*Problem to work on*: Return the records as they stand. No picture is to be included.

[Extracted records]
....................
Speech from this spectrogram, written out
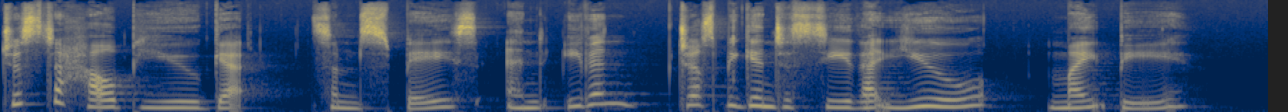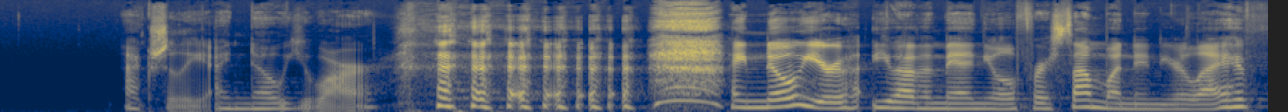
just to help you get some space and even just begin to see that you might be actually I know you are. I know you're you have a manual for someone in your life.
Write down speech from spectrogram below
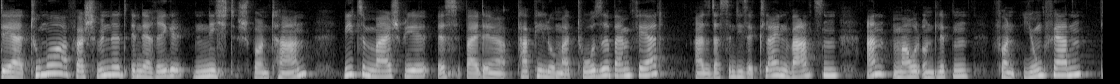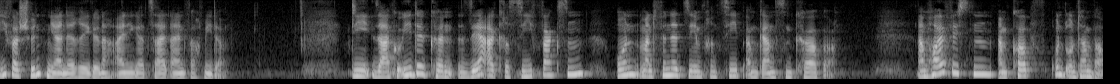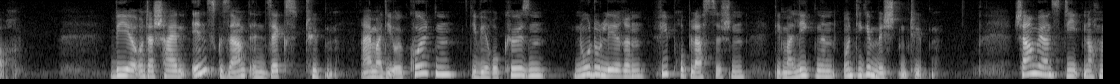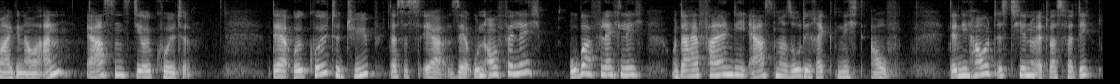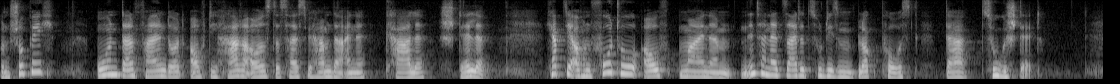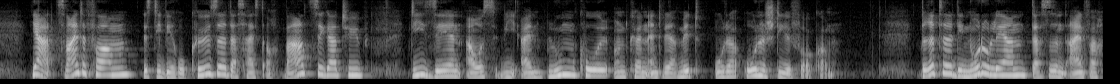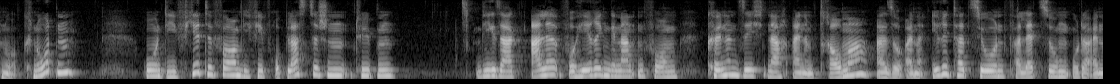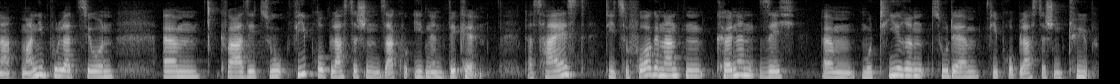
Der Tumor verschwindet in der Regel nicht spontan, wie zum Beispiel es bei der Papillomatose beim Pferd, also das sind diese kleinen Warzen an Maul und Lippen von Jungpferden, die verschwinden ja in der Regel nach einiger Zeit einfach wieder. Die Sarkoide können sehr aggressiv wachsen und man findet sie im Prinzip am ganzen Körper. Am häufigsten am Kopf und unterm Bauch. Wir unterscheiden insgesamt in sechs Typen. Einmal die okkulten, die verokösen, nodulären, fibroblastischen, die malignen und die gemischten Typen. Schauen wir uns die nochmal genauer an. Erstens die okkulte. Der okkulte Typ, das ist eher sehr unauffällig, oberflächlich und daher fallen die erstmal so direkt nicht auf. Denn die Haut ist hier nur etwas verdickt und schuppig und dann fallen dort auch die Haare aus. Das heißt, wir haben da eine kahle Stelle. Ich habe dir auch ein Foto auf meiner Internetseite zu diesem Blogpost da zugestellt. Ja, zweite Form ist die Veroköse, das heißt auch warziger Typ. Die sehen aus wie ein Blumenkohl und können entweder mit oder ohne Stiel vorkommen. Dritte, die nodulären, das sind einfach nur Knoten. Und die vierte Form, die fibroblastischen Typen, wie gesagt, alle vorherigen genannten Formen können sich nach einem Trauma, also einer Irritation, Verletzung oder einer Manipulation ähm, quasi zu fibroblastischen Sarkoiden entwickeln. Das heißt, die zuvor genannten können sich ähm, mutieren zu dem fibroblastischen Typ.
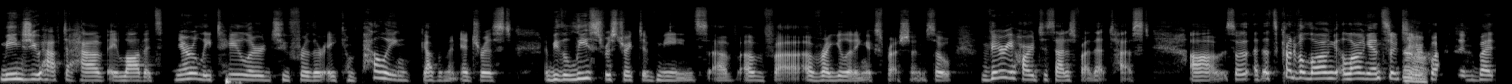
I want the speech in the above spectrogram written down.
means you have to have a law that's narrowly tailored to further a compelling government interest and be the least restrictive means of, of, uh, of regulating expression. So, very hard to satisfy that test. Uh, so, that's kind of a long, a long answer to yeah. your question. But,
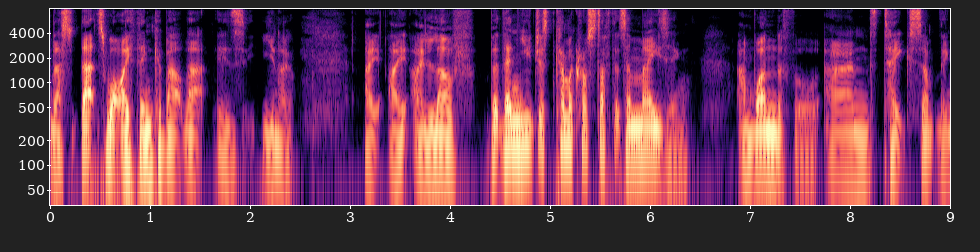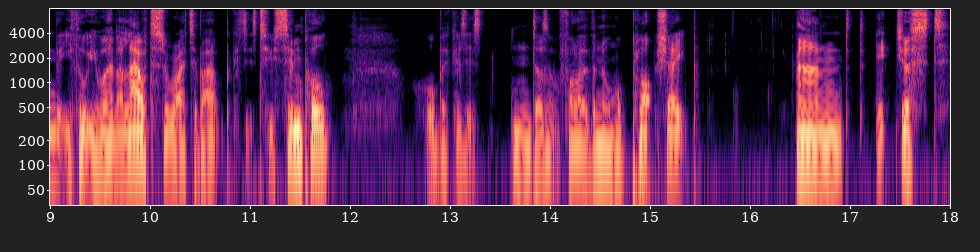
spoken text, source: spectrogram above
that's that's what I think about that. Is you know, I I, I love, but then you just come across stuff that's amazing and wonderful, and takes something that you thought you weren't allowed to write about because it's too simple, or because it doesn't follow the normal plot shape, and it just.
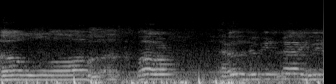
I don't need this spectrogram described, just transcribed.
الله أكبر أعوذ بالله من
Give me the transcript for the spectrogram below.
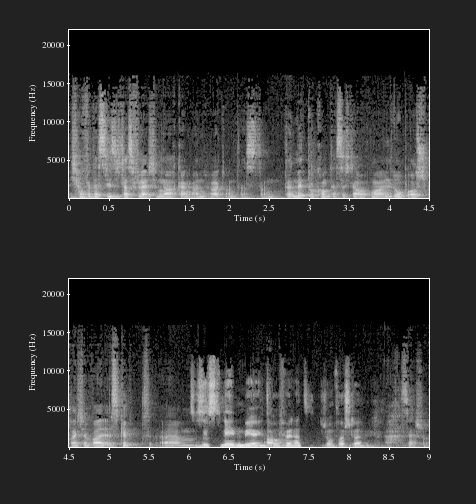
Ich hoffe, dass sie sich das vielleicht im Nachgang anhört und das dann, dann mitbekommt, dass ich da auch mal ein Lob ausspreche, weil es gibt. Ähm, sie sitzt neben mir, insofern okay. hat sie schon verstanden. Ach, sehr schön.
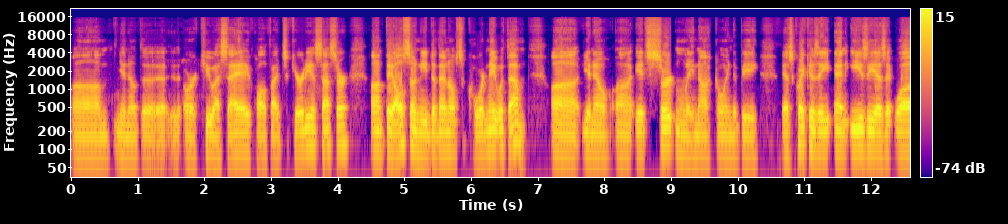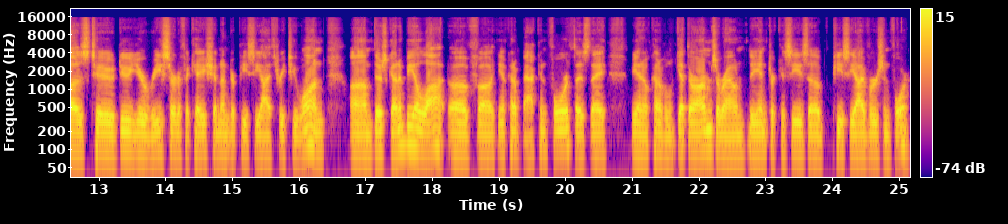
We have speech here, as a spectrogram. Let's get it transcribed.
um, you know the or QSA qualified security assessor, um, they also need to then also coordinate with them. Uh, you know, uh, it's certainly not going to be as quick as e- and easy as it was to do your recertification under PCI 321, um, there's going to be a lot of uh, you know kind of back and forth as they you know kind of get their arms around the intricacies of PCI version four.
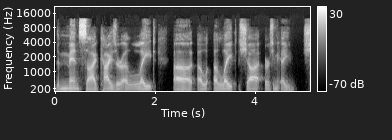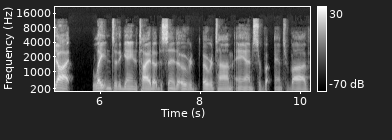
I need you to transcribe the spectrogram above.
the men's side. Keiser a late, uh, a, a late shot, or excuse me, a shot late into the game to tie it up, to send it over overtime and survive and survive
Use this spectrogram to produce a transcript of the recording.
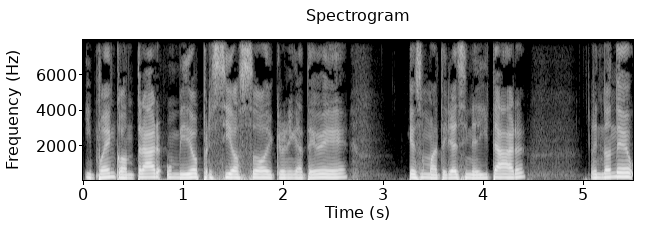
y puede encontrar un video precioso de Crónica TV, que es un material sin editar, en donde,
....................
*Solution to the exercise*:
Speech from this spectrogram, written out
just to help you get some space and even just begin to see that you might be actually I know you are. I know you're you have a manual for someone in your life.
Write down speech from spectrogram below
Der Tumor verschwindet in der Regel nicht spontan, wie zum Beispiel es bei der Papillomatose beim Pferd, also das sind diese kleinen Warzen an Maul und Lippen von Jungpferden, die verschwinden ja in der Regel nach einiger Zeit einfach wieder. Die Sarkoide können sehr aggressiv wachsen und man findet sie im Prinzip am ganzen Körper. Am häufigsten am Kopf und unterm Bauch. Wir unterscheiden insgesamt in sechs Typen. Einmal die okkulten, die verokösen, nodulären, fibroblastischen, die malignen und die gemischten Typen. Schauen wir uns die nochmal genauer an. Erstens die okkulte. Der okkulte Typ, das ist eher sehr unauffällig, oberflächlich und daher fallen die erstmal so direkt nicht auf. Denn die Haut ist hier nur etwas verdickt und schuppig und dann fallen dort auch die Haare aus. Das heißt, wir haben da eine kahle Stelle. Ich habe dir auch ein Foto auf meiner Internetseite zu diesem Blogpost da zugestellt. Ja, zweite Form ist die Veroköse, das heißt auch warziger Typ. Die sehen aus wie ein Blumenkohl und können entweder mit oder ohne Stiel vorkommen. Dritte, die nodulären, das sind einfach nur Knoten. Und die vierte Form, die fibroblastischen Typen, wie gesagt, alle vorherigen genannten Formen können sich nach einem Trauma, also einer Irritation, Verletzung oder einer Manipulation ähm, quasi zu fibroblastischen Sarkoiden entwickeln. Das heißt, die zuvor genannten können sich ähm, mutieren zu dem fibroblastischen Typ.
I want the speech in the above spectrogram written down.
means you have to have a law that's narrowly tailored to further a compelling government interest and be the least restrictive means of, of, uh, of regulating expression. So, very hard to satisfy that test. Uh, so, that's kind of a long, a long answer to yeah. your question. But,
spoken text, source: spectrogram above
that's that's what I think about that. Is you know, I I, I love, but then you just come across stuff that's amazing and wonderful, and takes something that you thought you weren't allowed to write about because it's too simple, or because it doesn't follow the normal plot shape, and it just.
I don't need this spectrogram described, just transcribed.
الله أكبر أعوذ بالله من
Give me the transcript for the spectrogram below.
Ich hoffe, dass sie sich das vielleicht im Nachgang anhört und das dann, dann mitbekommt, dass ich da auch mal ein Lob ausspreche, weil es gibt. Ähm, sie sitzt neben mir, insofern okay. hat sie schon verstanden. Ach, sehr schön.
We have speech here, as a spectrogram. Let's get it transcribed.
um, you know the or QSA qualified security assessor, um, they also need to then also coordinate with them. Uh, you know, uh, it's certainly not going to be as quick as e- and easy as it was to do your recertification under PCI 321, um, there's going to be a lot of uh, you know kind of back and forth as they you know kind of get their arms around the intricacies of PCI version four.
I need you to transcribe the spectrogram above.
the men's side. Keiser a late, uh, a, a late shot, or excuse me, a shot late into the game to tie it up, to send it over overtime and survive and survive
Use this spectrogram to produce a transcript of the recording.
y puede encontrar un video precioso de Crónica TV, que es un material sin editar, en donde,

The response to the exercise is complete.